In the audit summary OSTIF wrote that "VeraCrypt is much safer after this audit, and the fixes applied to the software mean that the world is safer when using this software."
As a result of the audit, VeraCrypt dumped GOST 28147-89 symmetric block cipher, originally added in VeraCrypt 1.17, due to errors in how it was implemented. GOST 28147-89 encryption was a Soviet-developed alternative to DES designed to strengthen the algorithm. All compression libraries were considered outdated or poorly written, the audit found. The implementation "fell short," Zimmer said in the Reddit AMA.
In version 1.9, users can decrypt existing volumes that used the cipher but cannot create new instances.
Users who used the GOST cipher that was removed as part of the audit should re-encrypt old partitions using the latest version. Users should also re-encrypt on all full-disk encryption systems since a number of issues with the bootloader have been fixed. Anyone who used pre-1.18 versions should re-encrypt partitions because of the bug related to the discovery of hidden partitions.
VeraCrypt is a fork of TrueCrypt, which developers abruptly shut down in May 2014, hinting at unspecified security issues. There were concerns that the platform had a backdoor or some other flaw compromising the tool. The audit was necessary to assess the overall security of the platform.
OSTIF said TrueCrypt 7.1a should no longer be considered safe because it is no longer under active maintenance and it is affected by the bootloader issues uncovered in the audit. However, the audit report also suggested that the weaknesses in TrueCrypt 7.1a do not affect the security of containers and non-system drives.
It is easy to dismiss VeraCrypt as being unsafe because of the issues uncovered, but that ignores the entire value of having an audit. If the audit had uncovered issues and the team had refused to fix the issues, or were unresponsive to requests from the auditors, then that would give cause for concern. In this case, Quarkslab completed the audit in a month, and the maintainers fixed a significant number of the issues and documented in detail how to handle the other issues that hadn't been addressed. Yes, the auditors found some questionable decisions and mistakes that shouldn't have been made in the first place, but there were no problematic backdoors or any vulnerabilities that compromise the integrity of the full-disk encryption tool.
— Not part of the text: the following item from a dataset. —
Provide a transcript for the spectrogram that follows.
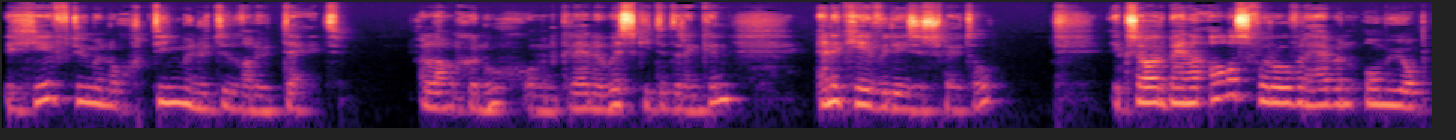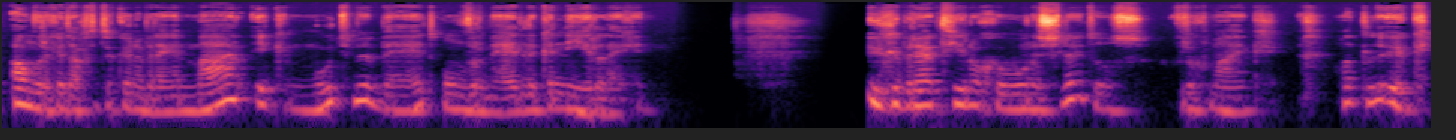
Geeft u me nog tien minuten van uw tijd. Lang genoeg om een kleine whisky te drinken en ik geef u deze sleutel. Ik zou er bijna alles voor over hebben om u op andere gedachten te kunnen brengen, maar ik moet me bij het onvermijdelijke neerleggen. U gebruikt hier nog gewone sleutels? vroeg Mike. Wat leuk,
The nature of open source development means the source code is available for anyone to examine. But, as has been repeatedly shown over the last few years, very few developers are actively looking for security flaws. This is why, despite the "many eyeballs" approach, Heartbleed and Shellshock and other critical vulnerabilities lingered in OpenSSL for years before being discovered.
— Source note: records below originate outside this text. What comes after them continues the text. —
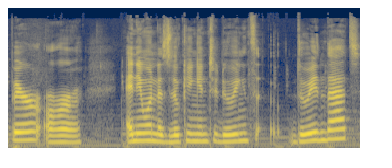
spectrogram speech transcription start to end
pair or anyone that's looking into doing doing that,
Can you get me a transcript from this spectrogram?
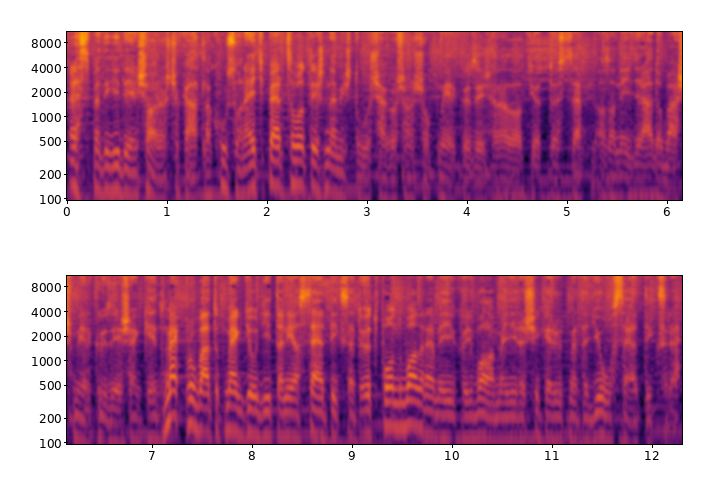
Ez pedig idén sajnos csak átlag 21 perc volt, és nem is túlságosan sok mérkőzésen alatt jött össze az a négy rádobás mérkőzésenként. Megpróbáltuk meggyógyítani a Celtics-et 5 pontban, reméljük, hogy valamennyire sikerült, mert egy jó Celticsre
With an audit, professionals scrutinize every line of the open source software's source code to verify the integrity of the code, uncover security flaws and backdoors, and work with the project to fix as many problems as possible. The audit is typically expensive -- private search engine DuckDuckGo and virtual private network service Viking VPN were the primary donors to OSTIF for this audit -- which is why audits aren't more common. However, as many commercial products and other open source projects rely heavily on a handful of open source projects, audits are increasingly becoming important.
With the VeraCrypt audit complete, the OSTIF is looking ahead to audits of OpenVPN 2.4. GnuPG, Off-the-Record, and OpenSSL are also on the roadmap. The Linux Foundation's Core Infrastructure Initiative had stated plans for a public audit of OpenSSL with NCC Group, but the status of that project is currently unclear.
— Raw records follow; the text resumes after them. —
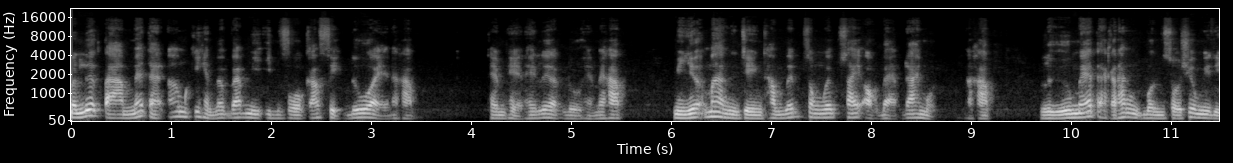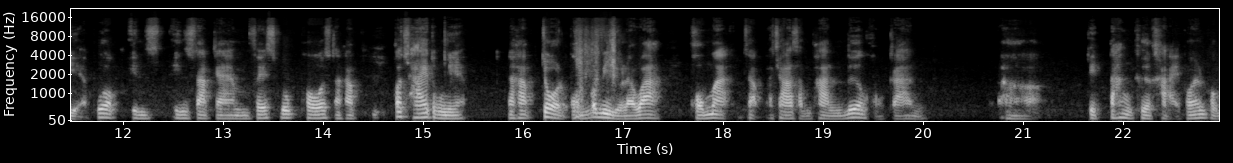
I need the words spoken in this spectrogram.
มันเลือกตามแม้แต่เอ้าเมื่อกี้เห็นแวบๆมีอินโฟกราฟิกด้วยนะครับเทมเพลตให้เลือกดูเห็นไหมครับ มีเยอะมากจริงๆทำเว็บทรงเว็บไซต์ออกแบบได้หมดนะครับ หรือแม้แต่กระทั่งบนโซเชียลมีเดียพวกอินสตาแกรม Facebook Post นะครับ ก็ใช้ตรงนี้นะครับ โจทย์ผมก็มีอยู่แล้วว่า ผมอะจะประชาสัมพันธ์เรื่องของการติดตั้งเครือข่าย เพราะฉะนั้นผม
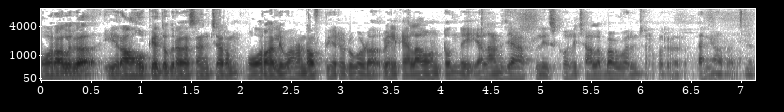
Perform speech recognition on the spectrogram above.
ఓవరాల్గా ఈ రాహుకేతు గ్రహ సంచారం ఓవరాల్ ఈ వన్ అండ్ హాఫ్ పీరియడ్ కూడా వీళ్ళకి ఎలా ఉంటుంది ఎలాంటి జాగ్రత్తలు తీసుకోవాలి చాలా బాగా వివరించారు గురుగారు. ధన్యవాదాలు.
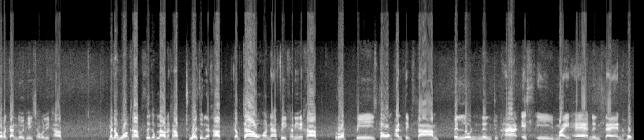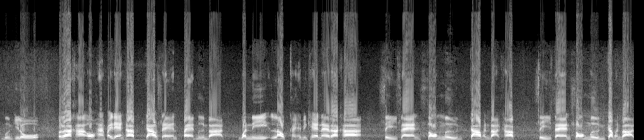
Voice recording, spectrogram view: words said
รับประกันโดยพี่ชาวลิครับ ไม่ต้องห่วงครับ ซื้อกับเรานะครับช่วยสุดแล้วครับ กับเจ้า Honda f i t คันนี้นะครับ รถปี 2013 เป็นรุ่น 1.5 SE ไม่แท้ 160,000 กิโล ราคาออกห้างป้ายแดงครับ 980,000 บาท วันนี้เราขายให้เป็นแค่ในราคา 429,000 บาทครับ 429,000 บาท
"I wish we could just hit every project that everyone likes, and my list would be enormous, but we have finite resources to work with and securing funding is the vast majority of our work right now," Zimmer wrote, noting that OSTIF is focusing on one "promising" project in each area of cryptography.